The Department of Earth Science says the moon will start on July 27, 11:54, and then the moon will slowly cover the depth of the earth. The entire phase will begin at 1 am on July 28 and the total eclipse will continue until 2.43 in the morning.
For astronomy enthusiasts, the night of intervention on July 27th and 28th will be an exciting one, as the total eclipse lasts for 1 hour and 43 minutes – the longest eclipse of the century – can be observed. But experts say that for the city, it may be a temperate sky that may make viewing difficult.
After that, the moon will begin to emerge from the shadow of the earth, and the eclipse will eventually end at 3:49 am on July 28.
Dr. Arvind Paranjpye, director of the Nehru Planetarium, explained that in the event of the total solar eclipse, the sun, the moon and the earth are almost straight lines, and the moon is completely the shadow or umbra of the earth.
“The moon will be in the shadow of the earth at 10:30 pm on July 27, and the untrained eyes will not see anything for the next 30-40 minutes. After that, people may notice the brightness of the moon disk. Gradually changing. At 11:54 pm, the moon will be in the umbra of the Earth’s shadow, and the dark shadow will rise in the lunar disk, covering the crater of the lunar crater. This will be visible to the naked eye. In the next one In the hour, the moon will be completely within the shadow of the earth. At this time, the color of the moon disk will turn red and have a lot of color,” Paranjpye said.
He added that another celestial event will be held the same evening. The Sun and Mars, the red planet, will be located opposite each other in the middle of the Earth, causing Mars to be closer to Earth and appear brighter than ever. Although these activities are exciting, experts should be cautious.
“Don’t be too excited. Because of our monsoon in India, the sky is likely to be cloudy. Therefore, even after using the telescope, those who expect to see the surface features of Mars will be disappointed. In the case of eclipse, watch It’s also difficult, but because of the long windows, people may want to see something,” Paranjpye said.
The authorities of the International University Center for Astronomy and Astrophysics (IUCAA) and the Private Astronomy Club stated that due to the monsoon, they were not sure to organize the viewing activities. IUCAA’s science educator and astronomer Sameer Dhurde confirmed that due to the cloudy sky, there are no plans to watch the event.
Jyotirvidya Parisanstha’s secretary, Sagar Gokhale, is one of the city’s oldest amateur astronomers. He said: “It will be very exciting to watch it. Usually, it can be seen by the naked eye, although we can see some telescopes. Good. Because the monsoon, the sky is cloudy, so viewing is unpredictable. It is only closer to the date we know, although usually, there are currently not many viewing activities organized.”

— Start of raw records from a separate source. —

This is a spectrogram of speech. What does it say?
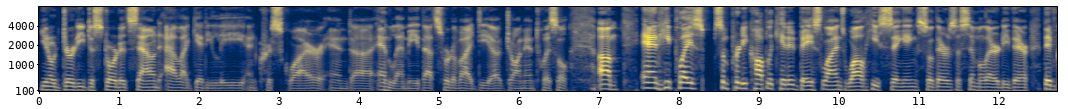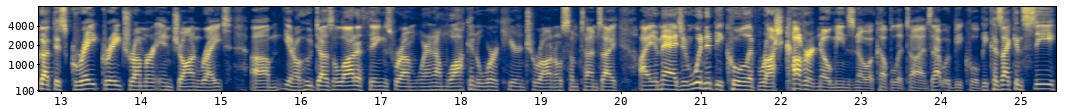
you know, dirty, distorted sound a la Geddy Lee and Chris Squire and uh, and Lemmy, that sort of idea, John Entwistle. Um, and he plays some pretty complicated bass lines while he's singing, so there's a similarity there. They've got this great, great drummer in John Wright, um, you know, who does a lot of things where I'm when I'm walking to work here in Toronto. Sometimes I I imagine, wouldn't it be cool if Rush covered No Means No a couple of times? That would be cool because I can see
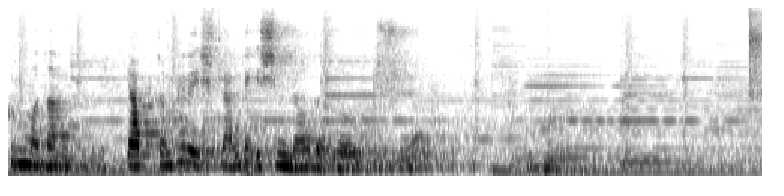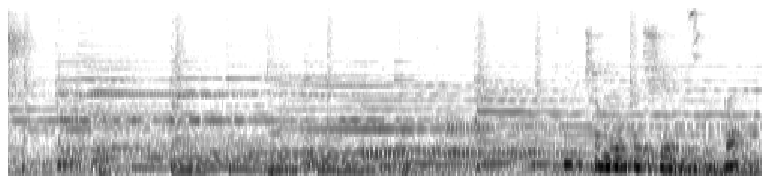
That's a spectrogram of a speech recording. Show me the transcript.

However, Paranjpe said that those who want to see this phenomenon should not lose hope because the Nehru Planetarium in Mumbai will host a live webcast. He said, “Details on the website near the date will be announced.”